The main objectives of COP26

There are four main objectives to COP26. They are as follows:

  • Secure global net zero by mid-century to keep a 1.5ºC increase temperature within reach
  • Adapt to protect communities and natural habitats
  • Mobilise finance (developed countries have previously promised to mobilise at least $100bn in climate finance per year by 2020)
  • Work together to deliver these objectives As buildings are a major contributor to emissions and energy use, and they have a significant impact on natural habits, it goes without saying that the built environment has a significant role to play in helping COP26 meet its goals.

Who is involved in COP26

The short answer is everyone. Well, everyone with access to the internet or a news feed. Breaking this down somewhat there are expected to be over 100 world leaders at the event. These include names such as Boris Johnson, Nicola Sturgeon and Joe Biden. There are also celebrities who are climate change advocates, such as Sir David Attenborough, Her Majesty the Queen, Greta Thunberg and Pope Francis. There are eleven ‘Principal Partners’ sponsoring the event. These include; Sky, Sainsbury’s, The National Grid, Microsoft and SSE. There is also a small army of volunteers helping make sure dignitaries and the general public can navigate their way around Scotland without getting lost or carried away by a peckish Loch Ness Monster. As a member of the public, there are several ways to get involved. If you work for some non-government organisations (NGOs) or inter-government organisations you may be able to attend under ‘observer’ status. That said, if you are not aware of this by now it is possibly a little late in the day to join. There are also warm-up events for COP26. These include the 16th UN Conference of Youth that runs from 28th to 30th October. Certain key partners for COP26 are also hosting associated events. For example, SSE is involved in a series of debates around decarbonisation that will be streamed free online.

You can sign up for these events here.

During these, speakers from industry, government, academia, and NGOs will come together to share insights into the major challenges on the road to sustainability and discuss potential solutions. The events focus on sectors that must play a major role in the decarbonisation of the UK. These include finance and investment, energy, food and agriculture, building and architecture, automotive, air travel, shipping, policy, science and innovation.

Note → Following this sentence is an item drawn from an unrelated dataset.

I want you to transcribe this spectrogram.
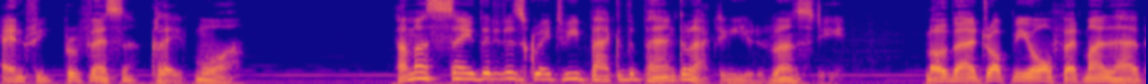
Entry Professor Clay Moore. I must say that it is great to be back at the Pan Galactic University. Mobad dropped me off at my lab,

Events related to the building industry

SSE’s Smart Buildings division will be heavily involved in the online event centred on buildings and architecture, again, you can sign up for this event using the button below. The panel will be discussing the following areas:

  • 28% of UK carbon emissions are from operational energy use in buildings. Starting tomorrow this could be reduced by 20-30%, but it isn’t happening!
  • 80% of the buildings that will be in use in 2050 have already been built. Why is there so much focus on new build, and not renovation?

If you have any follow up questions or would like to know more about COP26, then please contact SSE Smart Buildings direct using the button below.